We have a champion. And his name is Almanzor. Jean-Claude Rouget’s remarkable season continued at Ascot on British Champions Day, as his brilliant three-year-old cemented his position as Europe’s leading performer with a superb victory in the QIPCO Champion Stakes, defeating Arc heroine Found by two lengths.

When this magazine spoke to Rouget earlier this year, the trainer spoke of his desire to enter the “big circle” alongside Aidan O’Brien, John Gosden and Andre Fabre. On British Champions Day that wish came true in a literal sense, with Rouget, O’Brien and Gosden all savouring Group 1 glory on a perfect autumn afternoon in Berkshire.

Almanzor’s acceleration at the end of the race was spellbinding; it was also noticeable how far he travelled past the winning post – in true Frankel style – before pulling up and returning to rapturous applause from the stands. A superstar, undoubtedly. So how much would one have to pay for his sibling? Well, not as much as you might have thought – €140,000 to be precise, the price his Falco half-brother realised at Arqana in October.

Considering the recent prices achieved at Tattersalls’ Book 1 Sale (see Sales Circuit, pages 68-78) that might seem a snip. However Falco, a son of Pivotal who was a surprise winner of the 2008 French 2,000 Guineas, is not regarded as an elite stallion, as his €2,500 stud fee would suggest. Yet the same could have been said of Wootton Bassett, the sire of Almanzor.

Found was second best in the Champion Stakes but it was still an outstanding performance from a filly that only 13 days earlier had claimed Europe’s showpiece middle-distance prize, the Prix de l’Arc de Triomphe, as part of an unprecedented 1-2-3 for owner Coolmore, trainer Aidan O’Brien and, perhaps most importantly, sire Galileo.

Northern Dancer aside, has there been a stallion as dominant as Galileo in the post-war period? Perhaps our bloodstock experts Tony Morris and Andrew Caulfield can come up with some opposition to this giant but it seems Galileo has now eclipsed the achievements of his own sire, Sadler’s Wells, in terms of his production record and influence on the breed.

Galileo is now 18 and while his Group 1-winning sons at stud are plentiful it is hard to see any of them getting anywhere near their father’s number of top-class winners. But then who would have thought that Sadler’s Wells could be usurped by one of his sons?

Rouget achieved his desire, literally, of entering the ‘big circle’ with O’Brien and Gosden

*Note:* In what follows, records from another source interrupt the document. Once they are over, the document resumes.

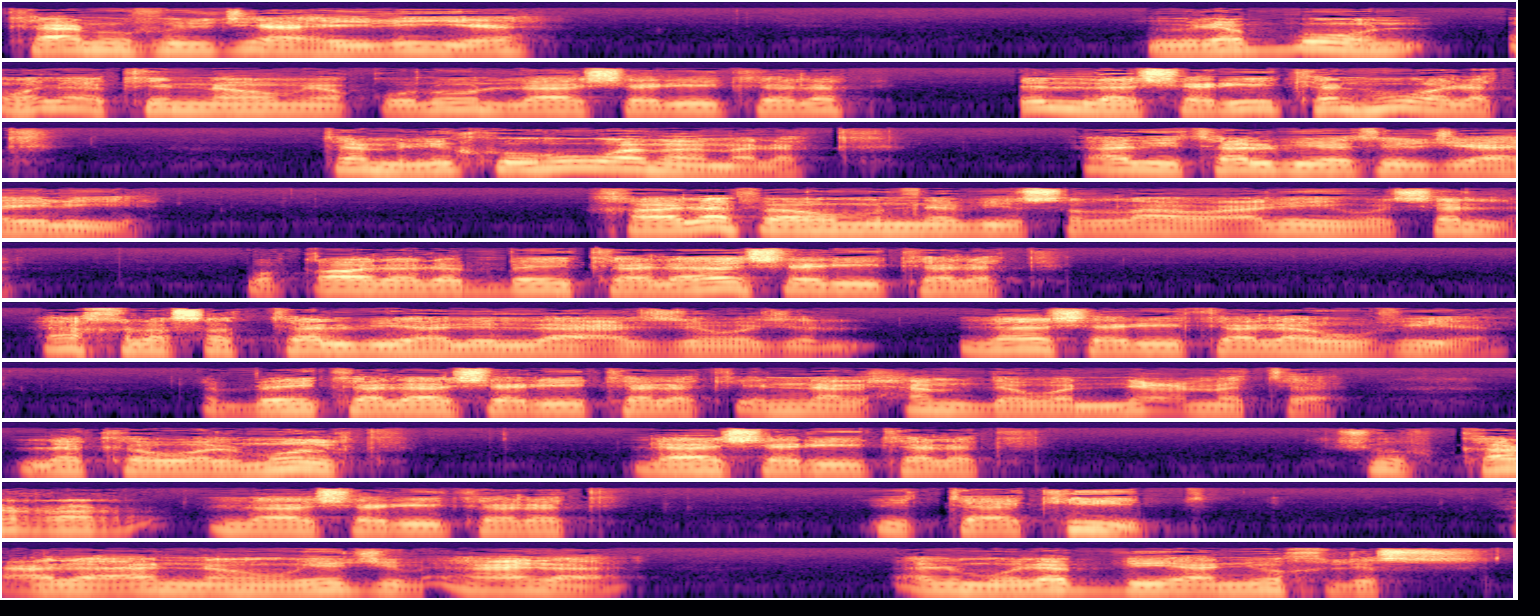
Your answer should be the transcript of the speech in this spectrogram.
كانوا في الجاهلية يلبون ولكنهم يقولون لا شريك لك. إلا شريكا هو لك. تملكه وما ملك. هذه تلبية الجاهلية. خالفهم النبي صلى الله عليه وسلم وقال لبيك لا شريك لك. أخلص التلبية لله عز وجل. لا شريك له فيها. لبيك لا شريك لك إن الحمد والنعمة لك والملك لا شريك لك. شوف كرر لا شريك لك للتأكيد على أنه يجب على الملبي أن يخلص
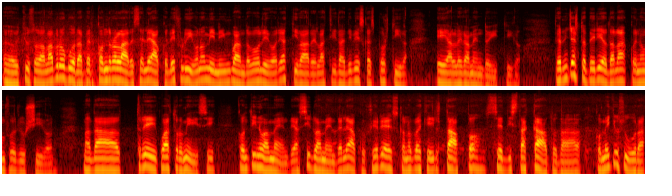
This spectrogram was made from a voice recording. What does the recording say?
eh, chiuso dalla procura per controllare se le acque defluivano o meno in quanto volevo riattivare l'attività di pesca sportiva e allevamento ittico. Per un certo periodo le acque non fuoriuscivano, ma da 3-4 mesi continuamente, assiduamente le acque fuoriescono perché il tappo si è distaccato da, come chiusura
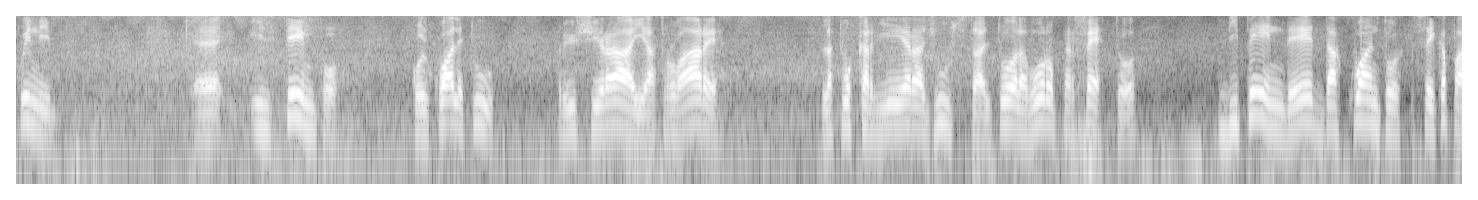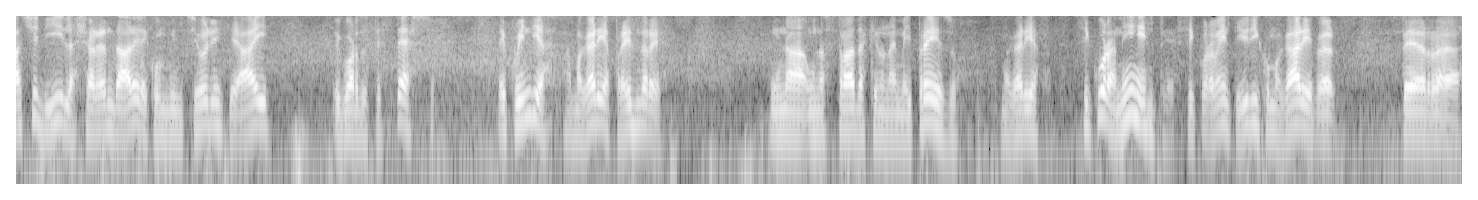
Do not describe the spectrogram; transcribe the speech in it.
Quindi eh, il tempo col quale tu riuscirai a trovare la tua carriera giusta, il tuo lavoro perfetto, dipende da quanto sei capace di lasciare andare le convinzioni che hai riguardo te stesso e quindi a, a magari a prendere una, una, strada che non hai mai preso, magari a, sicuramente, sicuramente, io dico magari per, per,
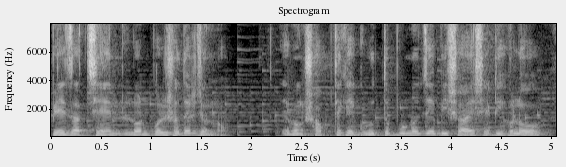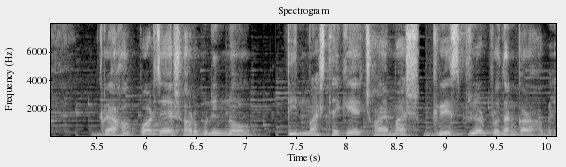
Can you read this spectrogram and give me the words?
পেয়ে যাচ্ছেন লোন পরিশোধের জন্য। এবং সবথেকে গুরুত্বপূর্ণ যে বিষয় সেটি হলো, গ্রাহক পর্যায়ে সর্বনিম্ন তিন মাস থেকে ছয় মাস গ্রেস পিরিয়ড প্রদান করা হবে।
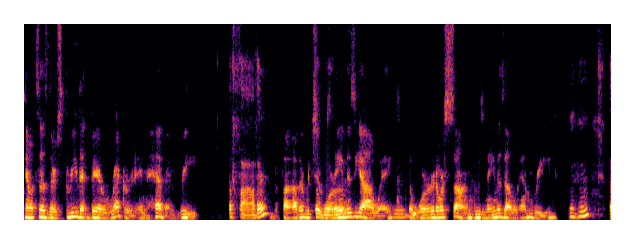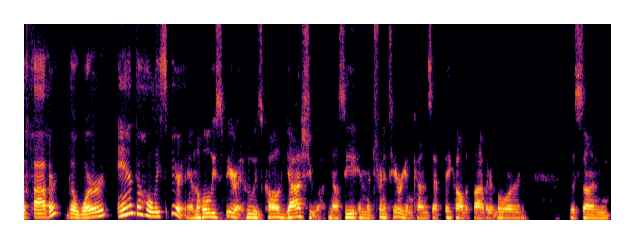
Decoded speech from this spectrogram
Now it says there's three that bear record in heaven. Read. The Father. The Father, which the whose name is Yahweh. Mm-hmm. The Word or Son, whose name is Elohim. Read. Mm-hmm. The Father, the Word, and the Holy Spirit. And the Holy Spirit, who is called Yahshua. Now, see, in the Trinitarian concept, they call the Father Lord, the Son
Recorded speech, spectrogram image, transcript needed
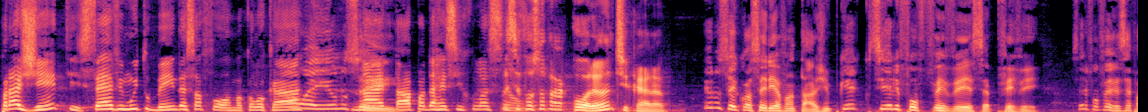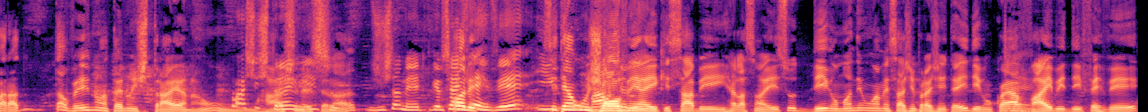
pra gente serve muito bem dessa forma, colocar Não, aí eu não sei. na etapa da recirculação. Mas se for só pra corante, cara, Eu não sei qual seria a vantagem, porque se ele for ferver, se- ferver, se ele for ferver separado, talvez não até não extraia não. Eu acho um estranho harshness, isso, justamente, porque você Olha, vai ferver e Se tem algum jovem ali- aí que sabe em relação a isso, digam, mandem uma mensagem pra gente aí, digam qual é, a É. vibe de ferver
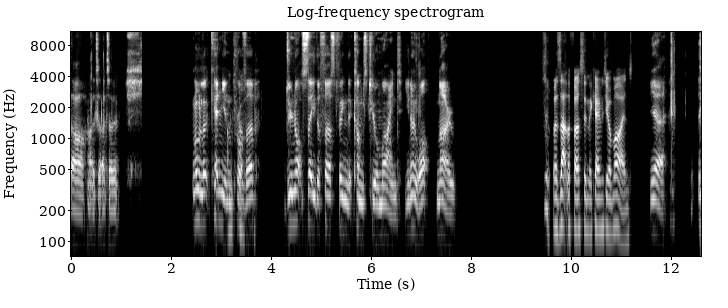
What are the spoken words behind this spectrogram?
oh I, oh, I don't. Oh, look, Kenyan I'm sure- proverb. Do not say the first thing that comes to your mind. You know what? No. Was that the first thing that came to your mind? Yeah.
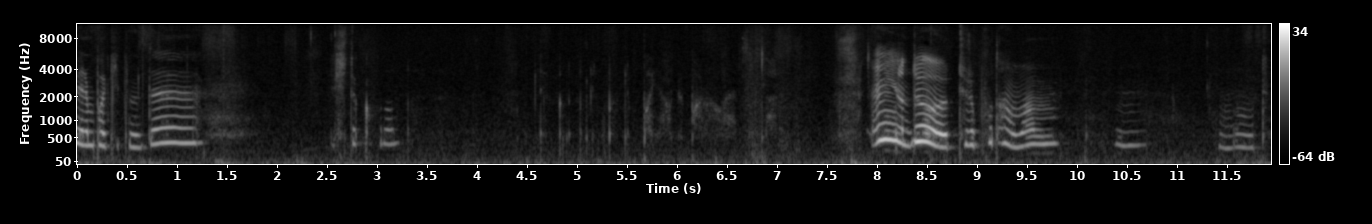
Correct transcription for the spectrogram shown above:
Benim paketimde işte kafadan Dur tripod almam. Evet.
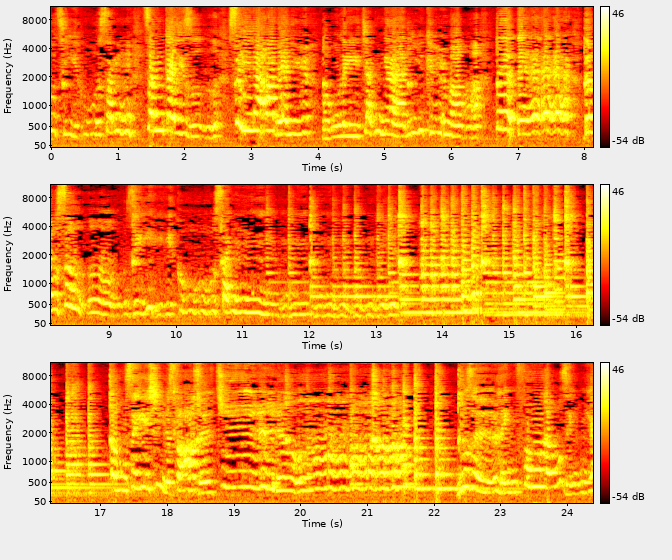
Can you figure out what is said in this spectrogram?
修修千户生，真该是谁家的女？东来江啊，你看嘛，白带都是谁孤身？东山西沙是临风楼人影，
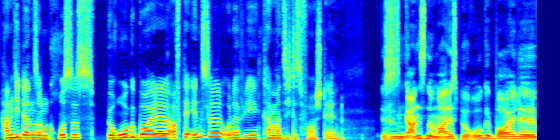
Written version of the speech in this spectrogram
Haben die dann so ein großes Bürogebäude auf der Insel oder wie kann man sich das vorstellen? Es ist ein ganz normales Bürogebäude,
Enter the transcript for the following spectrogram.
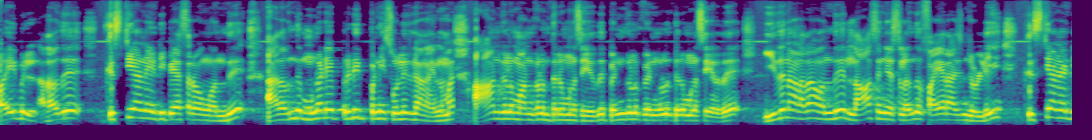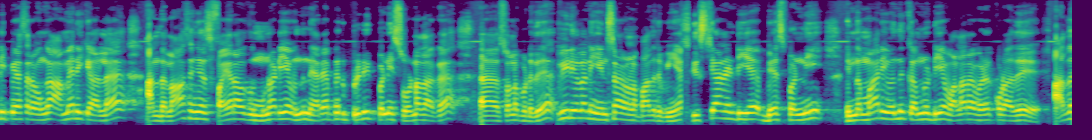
பைபிள் அதாவது கிறிஸ்டியானிட்டி பேசுறவங்க வந்து அதை வந்து முன்னாடியே ப்ரிடிக்ட் பண்ணி சொல்லியிருக்காங்க. இந்த மாதிரி ஆண்களும் ஆண்களும் திருமணம் செய்யறது பெண்களும் பெண்களும் திருமணம் செய்யறது இதனால தான் வந்து லாஸ் ஏஞ்சல்ஸில் வந்து ஃபயர் ஆச்சுன்னு சொல்லி கிறிஸ்டியானிட்டி பேசுறவங்க அமெரிக்காவில் அந்த லாஸ் ஏஞ்சல்ஸ் ஃபயர் ஆகுது முன்னாடியே வந்து நிறைய பேர் ப்ரிடிக்ட் பண்ணி சொன்னதாக சொல்லப்படுது. வீடியோவில் நீங்கள் இன்ஸ்டாகிராம்ல பார்த்துருப்பீங்க. கிறிஸ்டியானிட்டியை பேஸ் பண்ணி இந்த மாதிரி வந்து கம்யூனிட்டியை வளர விடக்கூடாது. அதை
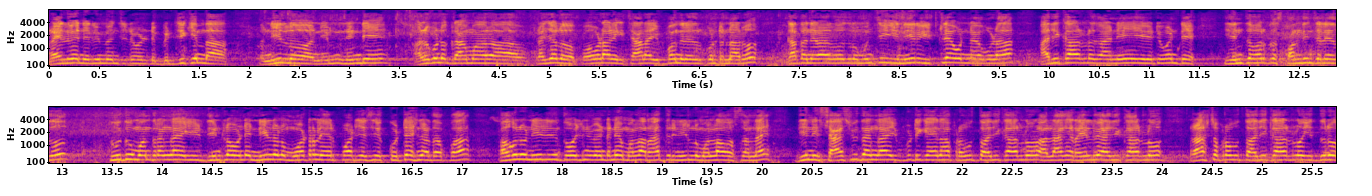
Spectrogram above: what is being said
రైల్వే నిర్మించినటువంటి బ్రిడ్జి కింద నీళ్ళు నిం- నిండి అలుగుండు గ్రామాల ప్రజలు పోవడానికి చాలా ఇబ్బందులు ఎదుర్కొంటున్నారు. గత నెల రోజుల నుంచి ఈ నీరు ఇట్లే ఉన్నా కూడా అధికారులు కానీ ఎటువంటి ఇంతవరకు స్పందించలేదు. తూతూ మంత్రంగా ఈ దీంట్లో ఉండే నీళ్ళను మోటార్లు ఏర్పాటు చేసి కొట్టేసినారు తప్ప పగులు నీటిని తోచిన వెంటనే మళ్ళా రాత్రి నీళ్ళు మళ్ళా వస్తున్నాయి. దీన్ని శాశ్వతంగా ఇప్పటికైనా ప్రభుత్వ అధికారులు అలాగే రైల్వే అధికారులు రాష్ట్ర ప్రభుత్వ అధికారులు ఇద్దరు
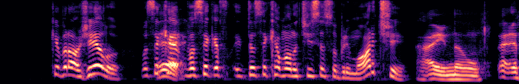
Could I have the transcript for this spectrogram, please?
Quebrar o gelo? Você É. quer. Você quer. Então você quer uma notícia sobre morte? Ai, não. É,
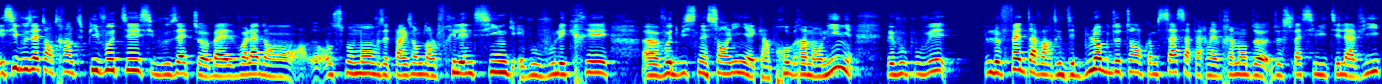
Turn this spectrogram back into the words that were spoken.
Et si vous êtes en train de pivoter, si vous êtes, ben, voilà, dans, en ce moment, vous êtes par exemple dans le freelancing et vous voulez créer votre business en ligne avec un programme en ligne, ben, vous pouvez le fait d'avoir des blocs de temps comme ça, ça permet vraiment de, se faciliter la vie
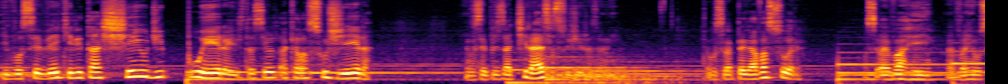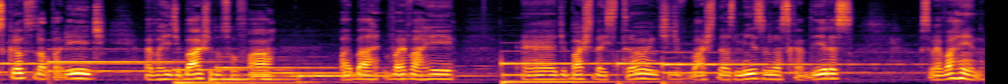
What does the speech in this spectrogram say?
E você vê que ele tá cheio de poeira, ele tá cheio daquela sujeira. E você precisa tirar essa sujeira também. Então você vai pegar a vassoura. Você vai varrer. Vai varrer os cantos da parede. Vai varrer debaixo do sofá. Vai, vai varrer é, debaixo da estante, debaixo das mesas, das cadeiras. Você vai varrendo.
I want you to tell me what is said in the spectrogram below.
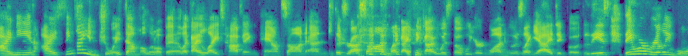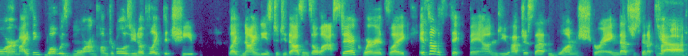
I mean, I think I enjoyed them a little bit. Like I liked having pants on and the dress on. like I think I was the weird one who was like, yeah, I dig both of these. They were really warm. I think what was more uncomfortable is you know like the cheap like 90s to 2000s elastic where it's like it's not a thick band. You have just that one string that's just going to cut yeah. off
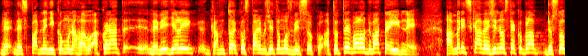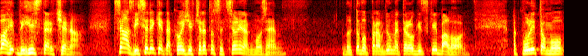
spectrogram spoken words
ne, nespadne nikomu na hlavu. Akorát eh, nevěděli, kam to jako spadne, protože je to moc vysoko. A to trvalo dva týdny. Americká veřejnost jako byla doslova vyhysterčená. Přes nás výsledek je takový, že včera to setřeli nad mořem. Byl to opravdu meteorologický balón. A kvůli tomu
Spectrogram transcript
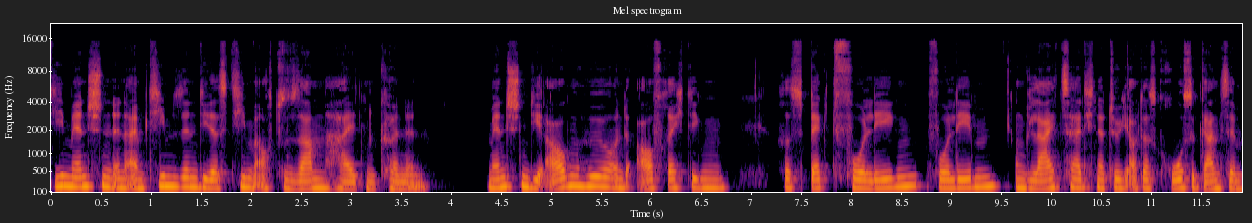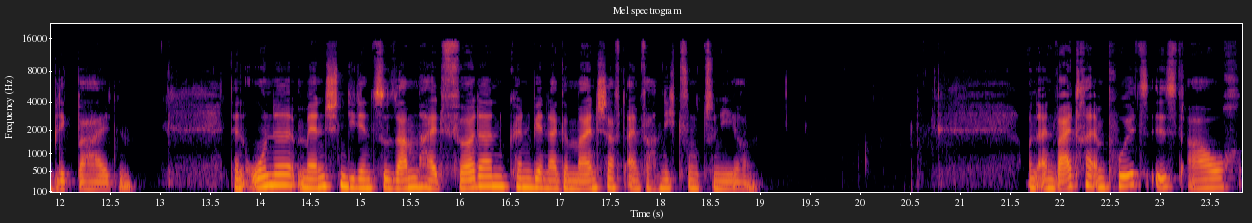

Champions Day also saw Jim Crowley crowned as champion jockey for the first time. Talking to Thoroughbred Owner & Breeder in May, Crowley stated that his championship aspirations were “a work in progress – if I said I was going to be champion I could end up with egg on my face.” Well, Jim, no eggs needed here!

Crowley was one of the first jockeys to swap a career riding over jumps for the Flat game; he has since been followed, with considerable success, by both Graham Lee and Dougie Costello.

Others may disagree but it seems to me that the ex-jumping boys are at least as strong in the saddle as their Flat counterparts, if not stronger, which is perhaps not surprising given that they are used to pointing imposing chasers over formidable obstacles on testing ground over three miles. A fitness test, indeed.

Crowley’s title – special mention to Silvestre de Sousa for helping to produce an engrossing encounter over the past few months – was engineered by his agent, Tony Hind, who deserves huge credit for his behind-the-scenes role. Yet Crowley was the man doing the business, day in, day out, all over the country, with barely a moment to catch his breath.

The change to the parameters of the Flat championship did not please everyone in this sport but this was a title hard-earned and thoroughly deserved. So many congratulations to Jim Crowley on his achievement.